» **Your task**
Print the entries once more, unchanged.

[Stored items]

______________________________

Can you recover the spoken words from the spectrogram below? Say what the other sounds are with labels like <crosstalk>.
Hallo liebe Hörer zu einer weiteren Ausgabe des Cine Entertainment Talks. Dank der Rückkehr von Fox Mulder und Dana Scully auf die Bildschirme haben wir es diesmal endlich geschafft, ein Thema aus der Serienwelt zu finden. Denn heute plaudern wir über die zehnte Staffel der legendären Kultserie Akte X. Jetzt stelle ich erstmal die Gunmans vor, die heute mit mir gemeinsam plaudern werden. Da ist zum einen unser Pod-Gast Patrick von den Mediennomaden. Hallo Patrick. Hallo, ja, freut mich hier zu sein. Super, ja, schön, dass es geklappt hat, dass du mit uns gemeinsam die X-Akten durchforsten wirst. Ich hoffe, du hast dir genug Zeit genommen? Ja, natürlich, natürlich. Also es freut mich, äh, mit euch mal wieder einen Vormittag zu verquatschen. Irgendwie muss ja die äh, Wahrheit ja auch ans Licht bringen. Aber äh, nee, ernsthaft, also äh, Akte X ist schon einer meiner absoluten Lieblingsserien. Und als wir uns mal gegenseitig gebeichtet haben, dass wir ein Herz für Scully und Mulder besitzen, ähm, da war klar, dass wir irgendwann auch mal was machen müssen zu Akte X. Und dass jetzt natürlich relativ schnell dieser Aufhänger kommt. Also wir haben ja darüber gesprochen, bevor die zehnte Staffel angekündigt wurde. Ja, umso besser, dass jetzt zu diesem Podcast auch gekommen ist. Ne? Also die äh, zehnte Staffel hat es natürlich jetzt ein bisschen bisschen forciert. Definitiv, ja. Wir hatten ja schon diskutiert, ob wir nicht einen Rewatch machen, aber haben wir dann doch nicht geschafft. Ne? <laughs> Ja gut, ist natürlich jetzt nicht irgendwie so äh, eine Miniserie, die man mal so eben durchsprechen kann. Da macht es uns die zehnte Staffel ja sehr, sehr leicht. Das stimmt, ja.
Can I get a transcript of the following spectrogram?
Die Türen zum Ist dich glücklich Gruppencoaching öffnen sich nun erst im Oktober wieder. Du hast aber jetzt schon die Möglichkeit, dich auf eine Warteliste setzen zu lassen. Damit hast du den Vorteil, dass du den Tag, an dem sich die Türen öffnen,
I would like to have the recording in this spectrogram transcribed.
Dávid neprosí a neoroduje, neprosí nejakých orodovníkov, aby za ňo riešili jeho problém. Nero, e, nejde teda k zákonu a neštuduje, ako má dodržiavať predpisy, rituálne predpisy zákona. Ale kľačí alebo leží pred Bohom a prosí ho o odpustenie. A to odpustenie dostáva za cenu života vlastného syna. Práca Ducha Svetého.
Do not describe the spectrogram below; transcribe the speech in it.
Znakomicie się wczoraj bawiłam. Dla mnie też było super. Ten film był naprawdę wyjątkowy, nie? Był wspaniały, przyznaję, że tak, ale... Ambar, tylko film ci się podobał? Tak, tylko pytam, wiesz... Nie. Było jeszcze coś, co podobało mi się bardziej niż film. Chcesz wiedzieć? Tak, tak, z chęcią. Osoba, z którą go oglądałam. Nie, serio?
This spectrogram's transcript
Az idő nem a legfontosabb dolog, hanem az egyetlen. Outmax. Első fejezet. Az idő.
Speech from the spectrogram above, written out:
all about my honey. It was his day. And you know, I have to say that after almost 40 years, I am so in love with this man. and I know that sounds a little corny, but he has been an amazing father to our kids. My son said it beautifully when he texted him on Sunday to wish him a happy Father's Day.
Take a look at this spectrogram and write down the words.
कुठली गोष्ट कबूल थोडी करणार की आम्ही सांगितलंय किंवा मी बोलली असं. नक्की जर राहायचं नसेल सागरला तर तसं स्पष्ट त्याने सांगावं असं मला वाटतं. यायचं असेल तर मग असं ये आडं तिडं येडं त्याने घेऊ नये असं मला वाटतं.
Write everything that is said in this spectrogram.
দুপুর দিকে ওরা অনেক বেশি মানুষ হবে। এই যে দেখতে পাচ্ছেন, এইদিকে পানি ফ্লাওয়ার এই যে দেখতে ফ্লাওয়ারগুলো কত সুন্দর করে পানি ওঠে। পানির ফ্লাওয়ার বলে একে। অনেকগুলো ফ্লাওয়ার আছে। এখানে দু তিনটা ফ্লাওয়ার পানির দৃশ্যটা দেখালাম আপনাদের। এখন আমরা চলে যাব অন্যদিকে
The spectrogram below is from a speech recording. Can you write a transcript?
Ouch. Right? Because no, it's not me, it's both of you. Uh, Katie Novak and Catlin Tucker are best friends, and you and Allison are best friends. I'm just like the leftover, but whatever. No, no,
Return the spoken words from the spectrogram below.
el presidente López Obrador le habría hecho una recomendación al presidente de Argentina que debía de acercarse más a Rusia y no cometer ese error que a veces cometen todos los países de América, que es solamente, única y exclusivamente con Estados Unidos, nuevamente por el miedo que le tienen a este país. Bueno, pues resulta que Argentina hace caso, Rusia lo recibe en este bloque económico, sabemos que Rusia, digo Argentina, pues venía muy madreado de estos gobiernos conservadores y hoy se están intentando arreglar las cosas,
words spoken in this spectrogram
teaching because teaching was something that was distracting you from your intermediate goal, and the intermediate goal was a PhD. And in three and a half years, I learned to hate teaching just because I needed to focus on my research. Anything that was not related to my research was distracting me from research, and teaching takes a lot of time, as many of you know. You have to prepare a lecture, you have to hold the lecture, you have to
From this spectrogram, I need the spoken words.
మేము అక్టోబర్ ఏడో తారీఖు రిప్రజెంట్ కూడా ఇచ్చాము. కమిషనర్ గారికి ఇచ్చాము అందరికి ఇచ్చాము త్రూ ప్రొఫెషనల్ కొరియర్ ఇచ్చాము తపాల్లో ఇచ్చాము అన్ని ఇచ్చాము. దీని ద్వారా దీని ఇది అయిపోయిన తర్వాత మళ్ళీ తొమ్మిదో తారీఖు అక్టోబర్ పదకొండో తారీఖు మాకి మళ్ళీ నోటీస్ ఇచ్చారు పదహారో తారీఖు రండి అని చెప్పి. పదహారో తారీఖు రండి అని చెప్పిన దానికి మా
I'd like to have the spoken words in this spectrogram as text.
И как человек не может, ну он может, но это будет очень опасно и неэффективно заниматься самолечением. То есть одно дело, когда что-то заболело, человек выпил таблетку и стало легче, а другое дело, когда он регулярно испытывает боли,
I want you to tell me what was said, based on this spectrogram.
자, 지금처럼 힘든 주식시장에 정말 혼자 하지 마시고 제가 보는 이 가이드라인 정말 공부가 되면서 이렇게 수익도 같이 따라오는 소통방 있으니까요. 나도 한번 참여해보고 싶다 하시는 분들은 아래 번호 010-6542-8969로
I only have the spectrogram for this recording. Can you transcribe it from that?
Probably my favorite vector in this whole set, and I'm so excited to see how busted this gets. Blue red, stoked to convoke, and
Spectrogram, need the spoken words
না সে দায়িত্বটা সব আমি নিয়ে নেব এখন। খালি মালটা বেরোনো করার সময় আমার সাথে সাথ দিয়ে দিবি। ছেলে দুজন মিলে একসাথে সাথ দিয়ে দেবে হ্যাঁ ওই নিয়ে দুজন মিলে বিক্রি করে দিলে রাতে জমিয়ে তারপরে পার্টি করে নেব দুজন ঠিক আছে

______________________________

» **Completed exercise**
Can you recover the spoken words from the spectrogram below? Say what the other sounds are with labels like <crosstalk>.
Hallo liebe Hörer zu einer weiteren Ausgabe des Cine Entertainment Talks. Dank der Rückkehr von Fox Mulder und Dana Scully auf die Bildschirme haben wir es diesmal endlich geschafft, ein Thema aus der Serienwelt zu finden. Denn heute plaudern wir über die zehnte Staffel der legendären Kultserie Akte X. Jetzt stelle ich erstmal die Gunmans vor, die heute mit mir gemeinsam plaudern werden. Da ist zum einen unser Pod-Gast Patrick von den Mediennomaden. Hallo Patrick. Hallo, ja, freut mich hier zu sein. Super, ja, schön, dass es geklappt hat, dass du mit uns gemeinsam die X-Akten durchforsten wirst. Ich hoffe, du hast dir genug Zeit genommen? Ja, natürlich, natürlich. Also es freut mich, äh, mit euch mal wieder einen Vormittag zu verquatschen. Irgendwie muss ja die äh, Wahrheit ja auch ans Licht bringen. Aber äh, nee, ernsthaft, also äh, Akte X ist schon einer meiner absoluten Lieblingsserien. Und als wir uns mal gegenseitig gebeichtet haben, dass wir ein Herz für Scully und Mulder besitzen, ähm, da war klar, dass wir irgendwann auch mal was machen müssen zu Akte X. Und dass jetzt natürlich relativ schnell dieser Aufhänger kommt. Also wir haben ja darüber gesprochen, bevor die zehnte Staffel angekündigt wurde. Ja, umso besser, dass jetzt zu diesem Podcast auch gekommen ist. Ne? Also die äh, zehnte Staffel hat es natürlich jetzt ein bisschen bisschen forciert. Definitiv, ja. Wir hatten ja schon diskutiert, ob wir nicht einen Rewatch machen, aber haben wir dann doch nicht geschafft. Ne? <laughs> Ja gut, ist natürlich jetzt nicht irgendwie so äh, eine Miniserie, die man mal so eben durchsprechen kann. Da macht es uns die zehnte Staffel ja sehr, sehr leicht. Das stimmt, ja.
Can I get a transcript of the following spectrogram?
Die Türen zum Ist dich glücklich Gruppencoaching öffnen sich nun erst im Oktober wieder. Du hast aber jetzt schon die Möglichkeit, dich auf eine Warteliste setzen zu lassen. Damit hast du den Vorteil, dass du den Tag, an dem sich die Türen öffnen,
I would like to have the recording in this spectrogram transcribed.
Dávid neprosí a neoroduje, neprosí nejakých orodovníkov, aby za ňo riešili jeho problém. Nero, e, nejde teda k zákonu a neštuduje, ako má dodržiavať predpisy, rituálne predpisy zákona. Ale kľačí alebo leží pred Bohom a prosí ho o odpustenie. A to odpustenie dostáva za cenu života vlastného syna. Práca Ducha Svetého.
Do not describe the spectrogram below; transcribe the speech in it.
Znakomicie się wczoraj bawiłam. Dla mnie też było super. Ten film był naprawdę wyjątkowy, nie? Był wspaniały, przyznaję, że tak, ale... Ambar, tylko film ci się podobał? Tak, tylko pytam, wiesz... Nie. Było jeszcze coś, co podobało mi się bardziej niż film. Chcesz wiedzieć? Tak, tak, z chęcią. Osoba, z którą go oglądałam. Nie, serio?
This spectrogram's transcript
Az idő nem a legfontosabb dolog, hanem az egyetlen. Outmax. Első fejezet. Az idő.
Speech from the spectrogram above, written out:
all about my honey. It was his day. And you know, I have to say that after almost 40 years, I am so in love with this man. and I know that sounds a little corny, but he has been an amazing father to our kids. My son said it beautifully when he texted him on Sunday to wish him a happy Father's Day.
Take a look at this spectrogram and write down the words.
कुठली गोष्ट कबूल थोडी करणार की आम्ही सांगितलंय किंवा मी बोलली असं. नक्की जर राहायचं नसेल सागरला तर तसं स्पष्ट त्याने सांगावं असं मला वाटतं. यायचं असेल तर मग असं ये आडं तिडं येडं त्याने घेऊ नये असं मला वाटतं.
Write everything that is said in this spectrogram.
দুপুর দিকে ওরা অনেক বেশি মানুষ হবে। এই যে দেখতে পাচ্ছেন, এইদিকে পানি ফ্লাওয়ার এই যে দেখতে ফ্লাওয়ারগুলো কত সুন্দর করে পানি ওঠে। পানির ফ্লাওয়ার বলে একে। অনেকগুলো ফ্লাওয়ার আছে। এখানে দু তিনটা ফ্লাওয়ার পানির দৃশ্যটা দেখালাম আপনাদের। এখন আমরা চলে যাব অন্যদিকে
The spectrogram below is from a speech recording. Can you write a transcript?
Ouch. Right? Because no, it's not me, it's both of you. Uh, Katie Novak and Catlin Tucker are best friends, and you and Allison are best friends. I'm just like the leftover, but whatever. No, no,
Return the spoken words from the spectrogram below.
el presidente López Obrador le habría hecho una recomendación al presidente de Argentina que debía de acercarse más a Rusia y no cometer ese error que a veces cometen todos los países de América, que es solamente, única y exclusivamente con Estados Unidos, nuevamente por el miedo que le tienen a este país. Bueno, pues resulta que Argentina hace caso, Rusia lo recibe en este bloque económico, sabemos que Rusia, digo Argentina, pues venía muy madreado de estos gobiernos conservadores y hoy se están intentando arreglar las cosas,
words spoken in this spectrogram
teaching because teaching was something that was distracting you from your intermediate goal, and the intermediate goal was a PhD. And in three and a half years, I learned to hate teaching just because I needed to focus on my research. Anything that was not related to my research was distracting me from research, and teaching takes a lot of time, as many of you know. You have to prepare a lecture, you have to hold the lecture, you have to
From this spectrogram, I need the spoken words.
మేము అక్టోబర్ ఏడో తారీఖు రిప్రజెంట్ కూడా ఇచ్చాము. కమిషనర్ గారికి ఇచ్చాము అందరికి ఇచ్చాము త్రూ ప్రొఫెషనల్ కొరియర్ ఇచ్చాము తపాల్లో ఇచ్చాము అన్ని ఇచ్చాము. దీని ద్వారా దీని ఇది అయిపోయిన తర్వాత మళ్ళీ తొమ్మిదో తారీఖు అక్టోబర్ పదకొండో తారీఖు మాకి మళ్ళీ నోటీస్ ఇచ్చారు పదహారో తారీఖు రండి అని చెప్పి. పదహారో తారీఖు రండి అని చెప్పిన దానికి మా
I'd like to have the spoken words in this spectrogram as text.
И как человек не может, ну он может, но это будет очень опасно и неэффективно заниматься самолечением. То есть одно дело, когда что-то заболело, человек выпил таблетку и стало легче, а другое дело, когда он регулярно испытывает боли,
I want you to tell me what was said, based on this spectrogram.
자, 지금처럼 힘든 주식시장에 정말 혼자 하지 마시고 제가 보는 이 가이드라인 정말 공부가 되면서 이렇게 수익도 같이 따라오는 소통방 있으니까요. 나도 한번 참여해보고 싶다 하시는 분들은 아래 번호 010-6542-8969로
I only have the spectrogram for this recording. Can you transcribe it from that?
Probably my favorite vector in this whole set, and I'm so excited to see how busted this gets. Blue red, stoked to convoke, and
Spectrogram, need the spoken words
না সে দায়িত্বটা সব আমি নিয়ে নেব এখন। খালি মালটা বেরোনো করার সময় আমার সাথে সাথ দিয়ে দিবি। ছেলে দুজন মিলে একসাথে সাথ দিয়ে দেবে হ্যাঁ ওই নিয়ে দুজন মিলে বিক্রি করে দিলে রাতে জমিয়ে তারপরে পার্টি করে নেব দুজন ঠিক আছে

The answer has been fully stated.